[Opening Data for this exercise section]

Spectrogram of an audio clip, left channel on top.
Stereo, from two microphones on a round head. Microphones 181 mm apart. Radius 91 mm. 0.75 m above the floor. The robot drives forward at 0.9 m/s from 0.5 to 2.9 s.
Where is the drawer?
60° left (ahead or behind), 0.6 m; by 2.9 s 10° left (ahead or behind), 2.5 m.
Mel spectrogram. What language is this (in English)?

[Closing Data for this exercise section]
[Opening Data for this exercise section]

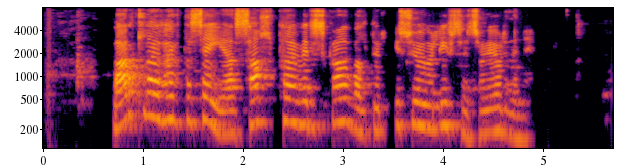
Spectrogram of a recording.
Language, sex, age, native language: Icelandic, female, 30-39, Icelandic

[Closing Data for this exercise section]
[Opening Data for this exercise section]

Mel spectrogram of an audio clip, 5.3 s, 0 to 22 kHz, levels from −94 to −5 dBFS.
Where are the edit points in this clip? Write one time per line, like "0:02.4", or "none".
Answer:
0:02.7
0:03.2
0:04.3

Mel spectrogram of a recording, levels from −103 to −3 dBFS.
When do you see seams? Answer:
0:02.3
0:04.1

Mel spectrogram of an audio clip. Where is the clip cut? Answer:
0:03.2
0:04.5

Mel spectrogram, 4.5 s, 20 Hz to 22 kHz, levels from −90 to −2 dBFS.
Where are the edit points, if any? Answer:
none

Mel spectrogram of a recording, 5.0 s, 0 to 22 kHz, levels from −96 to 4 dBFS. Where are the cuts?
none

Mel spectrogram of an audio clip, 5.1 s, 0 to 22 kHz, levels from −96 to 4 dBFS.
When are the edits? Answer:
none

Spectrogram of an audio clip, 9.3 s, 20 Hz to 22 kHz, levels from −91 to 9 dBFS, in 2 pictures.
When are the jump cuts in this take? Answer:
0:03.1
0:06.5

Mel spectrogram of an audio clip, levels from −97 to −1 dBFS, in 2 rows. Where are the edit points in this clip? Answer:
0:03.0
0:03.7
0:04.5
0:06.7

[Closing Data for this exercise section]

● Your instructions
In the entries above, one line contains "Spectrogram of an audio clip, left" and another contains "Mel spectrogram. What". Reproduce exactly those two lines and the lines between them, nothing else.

● Output of the exercise
Spectrogram of an audio clip, left channel on top.
Stereo, from two microphones on a round head. Microphones 181 mm apart. Radius 91 mm. 0.75 m above the floor. The robot drives forward at 0.9 m/s from 0.5 to 2.9 s.
Where is the drawer?
60° left (ahead or behind), 0.6 m; by 2.9 s 10° left (ahead or behind), 2.5 m.
Mel spectrogram. What language is this (in English)?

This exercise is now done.